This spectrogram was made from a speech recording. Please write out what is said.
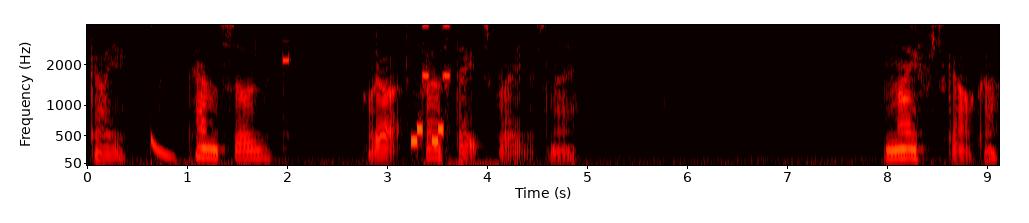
回、カンソル。これは、ファーストエイドスプレーですね。ナイフ使おうか。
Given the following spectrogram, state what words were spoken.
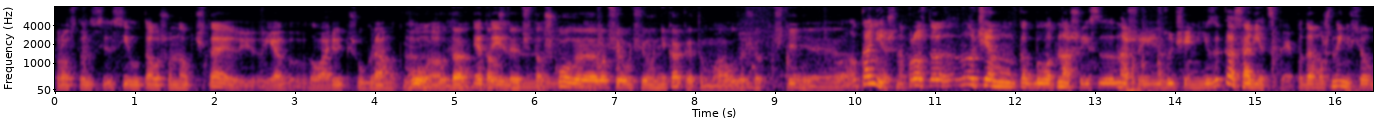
просто в си- силу того, что много читаю, я говорю и пишу грамотно. Вот, Но вот, да. это Потому что я читал. Школы вообще учила не как этому, а вот за счет чтения. Ну, Конечно, просто, ну, чем, как бы, вот наше, наше изучение языка советское, потому что ныне все,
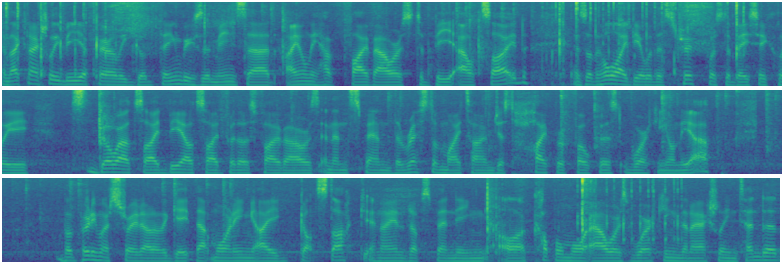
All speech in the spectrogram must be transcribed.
And that can actually be a fairly good thing because it means that I only have five hours to be outside. And so the whole idea with this trip was to basically go outside, be outside for those five hours, and then spend the rest of my time just hyper focused working on the app. But pretty much straight out of the gate that morning, I got stuck and I ended up spending a couple more hours working than I actually intended,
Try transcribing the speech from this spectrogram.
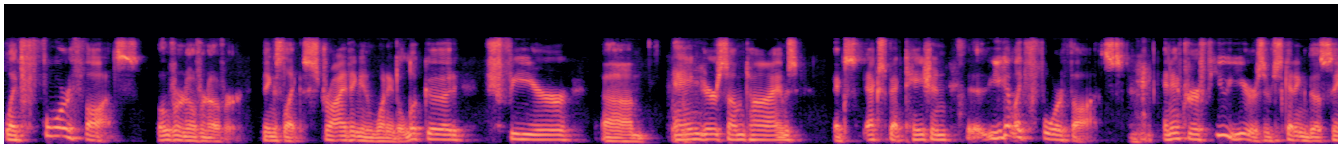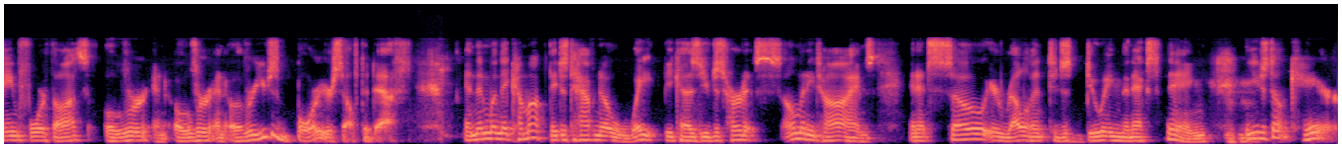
like four thoughts over and over and over. Things like striving and wanting to look good fear um, anger sometimes ex- expectation you get like four thoughts. And after a few years of just getting those same four thoughts over and over and over you just bore yourself to death. And then when they come up they just have no weight because you've just heard it so many times and it's so irrelevant to just doing the next thing. Mhm. that you just don't care.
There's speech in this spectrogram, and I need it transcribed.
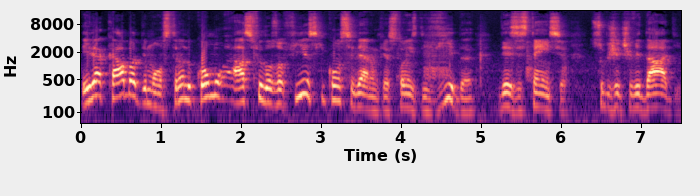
ele acaba demonstrando como as filosofias que consideram questões de vida, de existência, subjetividade,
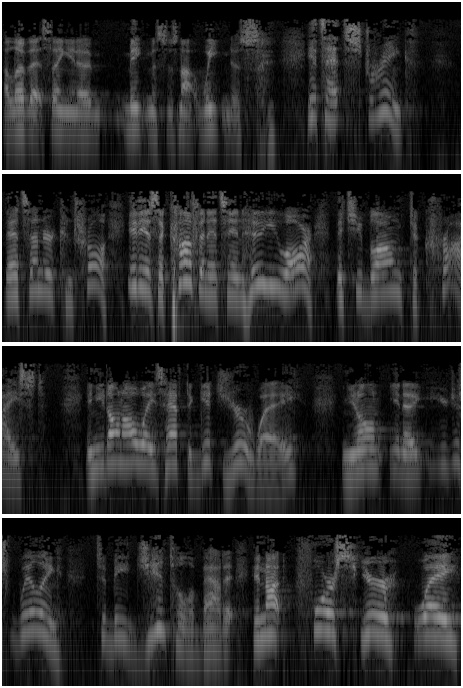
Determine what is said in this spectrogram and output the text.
I love that saying, you know, meekness is not weakness. It's that strength that's under control. It is a confidence in who you are that you belong to Christ and you don't always have to get your way. And you don't, you know, you're just willing to be gentle about it and not force your way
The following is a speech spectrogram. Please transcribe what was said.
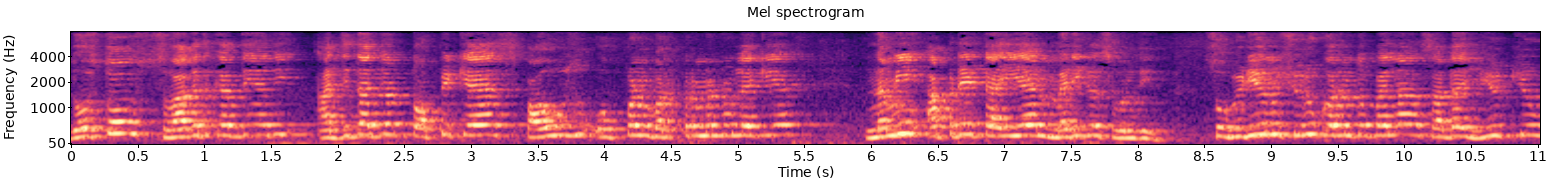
ਦੋਸਤੋ, ਸਵਾਗਤ ਕਰਦੇ ਹਾਂ ਜੀ। ਅੱਜ ਦਾ ਜੋ ਟੌਪਿਕ ਹੈ ਸਪਾਊਸ ਓਪਨ ਵਰਕ ਪਰਮਿਟ ਨੂੰ ਲੈ ਕੇ ਹੈ। ਨਵੀਂ ਅਪਡੇਟ ਆਈ ਹੈ ਮੈਡੀਕਲ ਸੰਬੰਧੀ। ਸੋ ਵੀਡੀਓ ਨੂੰ ਸ਼ੁਰੂ ਕਰਨ ਤੋਂ ਪਹਿਲਾਂ ਸਾਡਾ YouTube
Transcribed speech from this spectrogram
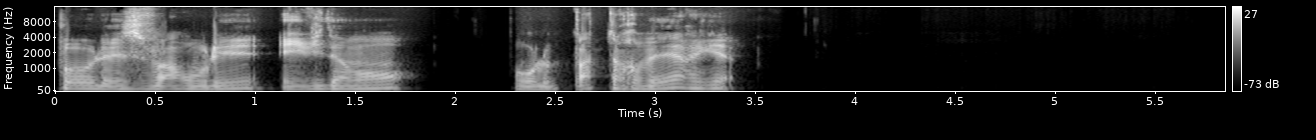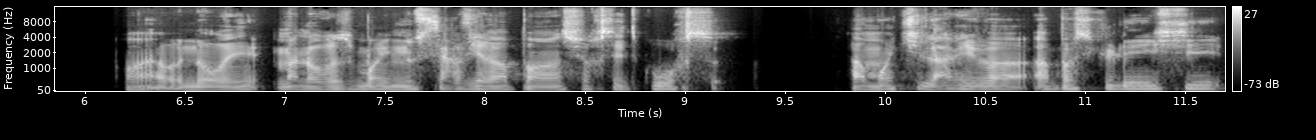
Paul va rouler. évidemment, pour le Paterberg. Honoré, malheureusement, il ne nous servira pas hein, sur cette course. À moins qu'il arrive à, basculer ici.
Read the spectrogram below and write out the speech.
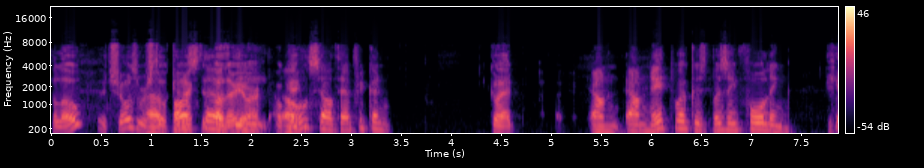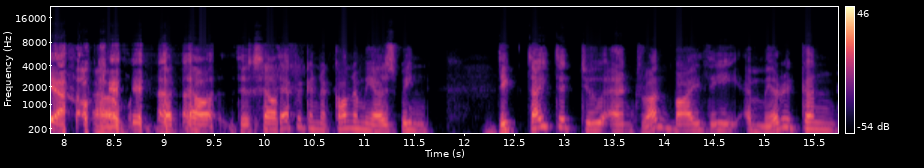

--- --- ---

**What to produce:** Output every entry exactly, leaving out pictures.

**Your solution:**
This spectrogram was made from a speech recording. Please write out what is said.
回、カンソル。これは、ファーストエイドスプレーですね。ナイフ使おうか。
Given the following spectrogram, state what words were spoken.
просто в си- силу того, что много читаю, я говорю и пишу грамотно. Вот, Но вот, да. это Потому что я читал. Школы вообще учила не как этому, а вот за счет чтения. Ну, Конечно, просто, ну, чем, как бы, вот наше, наше изучение языка советское, потому что ныне все,
All speech in the spectrogram must be transcribed.
And that can actually be a fairly good thing because it means that I only have five hours to be outside. And so the whole idea with this trip was to basically go outside, be outside for those five hours, and then spend the rest of my time just hyper focused working on the app. But pretty much straight out of the gate that morning, I got stuck and I ended up spending a couple more hours working than I actually intended,
Try transcribing the speech from this spectrogram.
like four thoughts over and over and over. Things like striving and wanting to look good fear um, anger sometimes ex- expectation you get like four thoughts. And after a few years of just getting those same four thoughts over and over and over you just bore yourself to death. And then when they come up they just have no weight because you've just heard it so many times and it's so irrelevant to just doing the next thing. Mhm. that you just don't care.
There's speech in this spectrogram, and I need it transcribed.
ele acaba demonstrando como as filosofias que consideram questões de vida, de existência, subjetividade,
Determine what is said in this spectrogram and output the text.
I love that saying, you know, meekness is not weakness. It's that strength that's under control. It is a confidence in who you are that you belong to Christ and you don't always have to get your way. And you don't, you know, you're just willing to be gentle about it and not force your way
The following is a speech spectrogram. Please transcribe what was said.
ਦੋਸਤੋ, ਸਵਾਗਤ ਕਰਦੇ ਹਾਂ ਜੀ। ਅੱਜ ਦਾ ਜੋ ਟੌਪਿਕ ਹੈ ਸਪਾਊਸ ਓਪਨ ਵਰਕ ਪਰਮਿਟ ਨੂੰ ਲੈ ਕੇ ਹੈ। ਨਵੀਂ ਅਪਡੇਟ ਆਈ ਹੈ ਮੈਡੀਕਲ ਸੰਬੰਧੀ। ਸੋ ਵੀਡੀਓ ਨੂੰ ਸ਼ੁਰੂ ਕਰਨ ਤੋਂ ਪਹਿਲਾਂ ਸਾਡਾ YouTube
Transcribed speech from this spectrogram
Paul va rouler. évidemment, pour le Paterberg. Honoré, malheureusement, il ne nous servira pas hein, sur cette course. À moins qu'il arrive à, basculer ici.
Read the spectrogram below and write out the speech.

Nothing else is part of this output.